A country in collapse
The Hariri saga has been terrible for Lebanon from Day One. It left behind a grieving nation and a stagnated political system that was never able to revive itself. Its final chapter will be not much better than its first due to the sad situation that Lebanon is in today.
The country is facing its worst economic crisis in modern history, which forced it to default on its foreign debt last March. That, topped with outbreak of Covid-19 and total meltdown of its banking sector, has brough the economy to a grinding halt.
A severe dollar crisis is holding people by the throat, as their lifetime savings remain trapped in banks at grossly devaluated rates. Demonstrations are a daily scene in Lebanon now, often accompanied by brutal reprisal from the security services.
The government of Hassan Diab is crippled, unable to restore security, attract investment, or find new jobs. Lebanese ministers are currently engaged in talks with the IMF, aimed at securing a $9-10 billion loan. Those talks, however, are going nowhere.
With all of that as background, what will Hassan Diab do when the STL verdicts are issued next month? Justice Minister Marie Claude Najm has an obligation to coordinate future policy with the STL, and she is a member of the Free Patriotic Movement (FPM), which currently enjoys cordial relations with Saad Al Hariri, Rafik Al Hariri’s son and political heir.
Diab has little obligation towards him, however, and Hariri sees him as an intruder to politics of the Sunni Muslim community, parachuted into the premiership by Hezbollah.
The lack of trust is mutual, and Diab has been systematically trying to purge the civil service from Hariri appointees, saying privately he will eradicate Harrirism from Lebanon. But Diab seems to have a mushrooming political ambition, however, which cannot survive without grassroots support from Sunni Muslims.
If he wants their backing in any future election, he ought to be careful with how he deals with the STL. If he writes it off as politicized and corrupt, he runs the high risk of losing whatever razor-thin support he currently has within his own constituency.
If he accepts its verdicts, however, or simply refuses to condemn them, he will be automatically toppled by Hezbollah.
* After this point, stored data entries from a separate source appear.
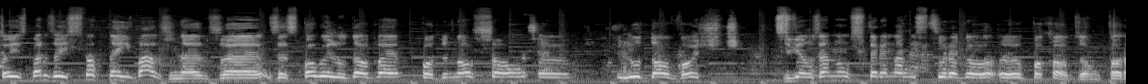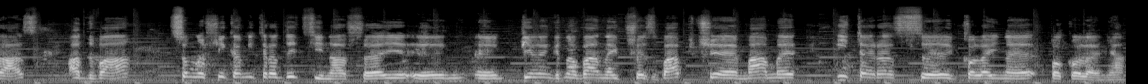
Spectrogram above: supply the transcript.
To jest bardzo istotne i ważne, że zespoły ludowe podnoszą e, ludowość związaną z terenami, z którego e, pochodzą. To raz, a dwa, są nośnikami tradycji naszej, pielęgnowanej przez babcie, mamy i teraz kolejne pokolenia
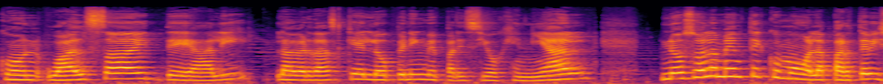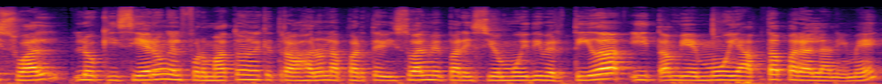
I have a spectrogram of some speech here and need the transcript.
con Wildside de Ali. La verdad es que el opening me pareció genial. No solamente como la parte visual, lo que hicieron, el formato en el que trabajaron la parte visual me pareció muy divertida y también muy apta para el anime,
The party currently controls the state, through allies at the presidency and speakership of parliament, and it has three seats in the Diab government, in addition to a parliamentary block of 13 MPs.
With allies it has a majority in the 128-seat chamber, capable of bringing down any government. They moved heaven and earth to make him premier, however, and would certainly want to avoid such a scenario, fearing a Hariri comeback.
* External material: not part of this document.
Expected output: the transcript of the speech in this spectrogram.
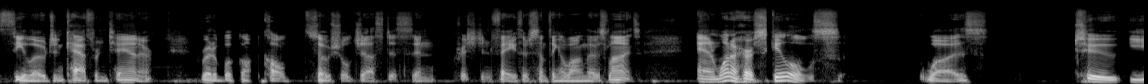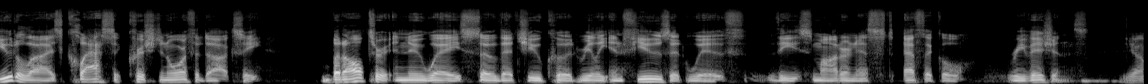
theologian Kathryn Tanner, wrote a book called Social Justice and Christian Faith or something along those lines. And one of her skills was to utilize classic Christian orthodoxy, but alter it in new ways so that you could really infuse it with these modernist ethical revisions. Yeah.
Looking for closure
But even if that happens, however, there is little that Hariri can do to bring his father’s case to a closure. Due to its military might and political weight, Hezbollah has a final say in whoever makes it to the premiership in Lebanon. At best, it will simply refuse working with him, should he try to arrest any of its members or ship them off to the Netherlands.
At worse, Hezbollah will use its military superiority to bring him down. The last time Hariri’s ally, former Prime Minister Fouad Al Siniora tried to dismantle Hezbollah’s telecommunications network at Beirut Airport in 2008, the party took over the country in a matter of hours, sending troops to the streets of Beirut.
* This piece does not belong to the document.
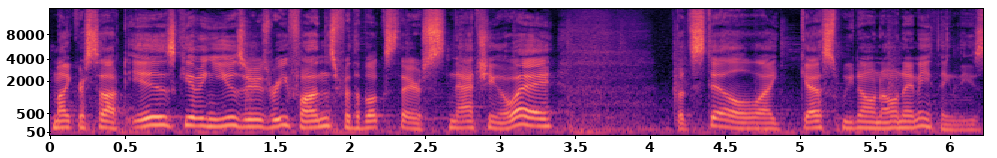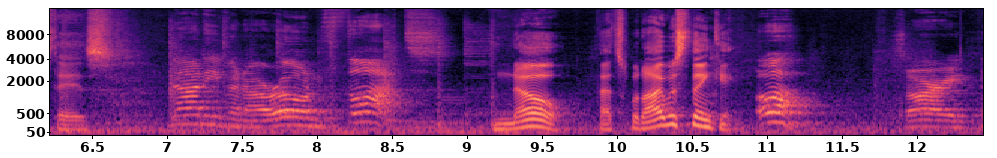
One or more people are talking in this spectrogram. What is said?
Microsoft is giving users refunds for the books they're snatching away, but still, I guess we don't own anything these days. Not even our own thoughts. No, that's what I was thinking. Oh, sorry.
Hariri knows that recent history only too well. During his most recent tenure at the premiership, he wanted to postpone the STL verdicts, realizing that they would put him in an embarrassing situation with Hezbollah, which was officially represented with two ministers in his cabinet.
When pushing for an international court back in March 2006, Hariri did not have the ambition of becoming prime minister yet, and when it started occurring to him, he did not think that Hezbollah would last so long. Many thought that it would collapse, either during the 2006 Lebanon war or the 2011 Syrian conflict.
That fact that it has survived, along with its complete arsenal, makes it hard for Hariri.
— Sami Moubayed is a Syrian historian and former Carnegie scholar. He is also author of Under the Black Flag: At the frontier of the New Jihad.